Below are the records. Reproduce exactly the lines from the one containing "Given the spectrogram" through the final line, and omit any pictures.
#####
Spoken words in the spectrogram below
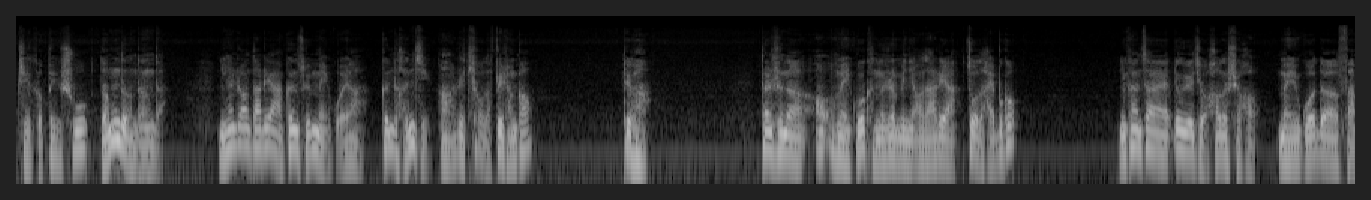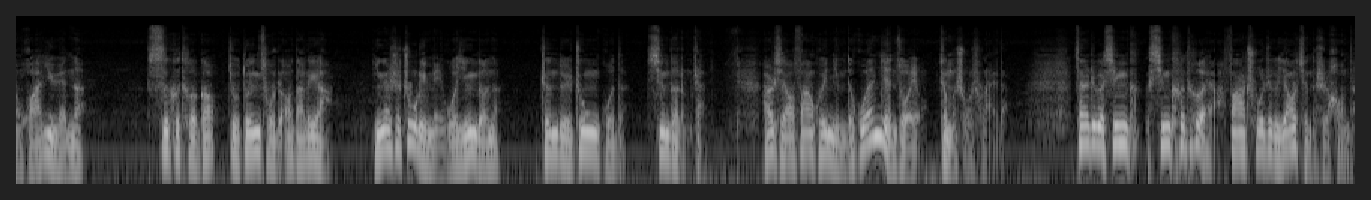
这个背书等等等等，你看这澳大利亚跟随美国呀跟得很紧啊，这跳得非常高，对吧？但是呢，澳美国可能认为你澳大利亚做的还不够。你看，在六月九号的时候，美国的反华议员呢斯科特高就敦促着澳大利亚，应该是助力美国赢得呢针对中国的新的冷战，而且要发挥你们的关键作用，这么说出来的。在这个新新科特呀发出这个邀请的时候呢，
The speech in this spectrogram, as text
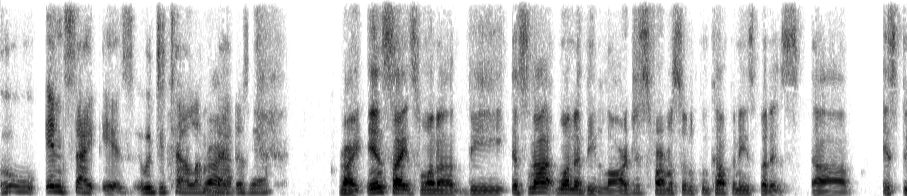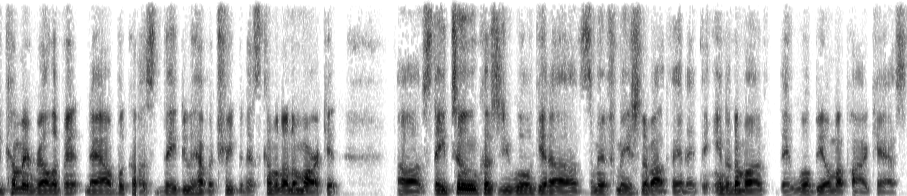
who Incyte is, would you tell them right. that as well? Right. Incyte's one of the it's not one of the largest pharmaceutical companies, but it's uh it's becoming relevant now because they do have a treatment that's coming on the market. Uh, stay tuned because you will get uh, some information about that at the end of the month. They will be on my podcast.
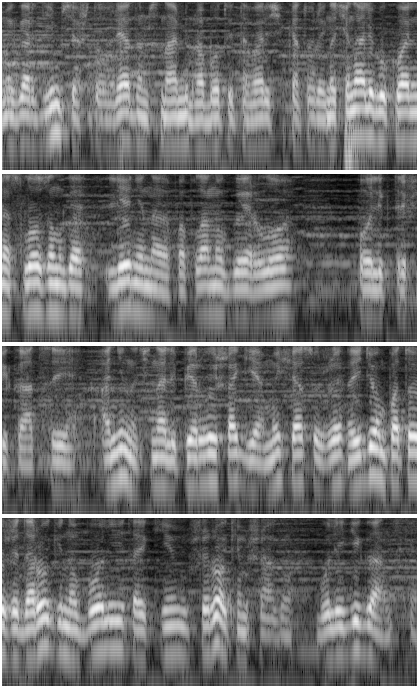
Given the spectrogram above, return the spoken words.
Мы гордимся, что рядом с нами работают товарищи, которые начинали буквально с лозунга Ленина по плану ГРЛО по электрификации. Они начинали первые шаги, а мы сейчас уже идем по той же дороге, но более таким широким шагом, более гигантским.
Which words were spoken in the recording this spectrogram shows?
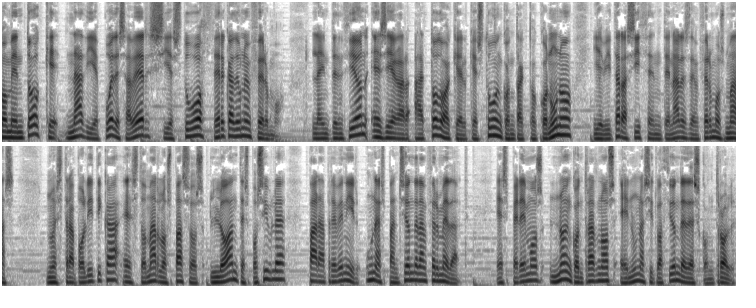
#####
_SOLUTION TO THIS TASK_
Given the spectrogram above, return the spoken words.
Мы гордимся, что рядом с нами работают товарищи, которые начинали буквально с лозунга Ленина по плану ГРЛО по электрификации. Они начинали первые шаги, а мы сейчас уже идем по той же дороге, но более таким широким шагом, более гигантским.
Which words were spoken in the recording this spectrogram shows?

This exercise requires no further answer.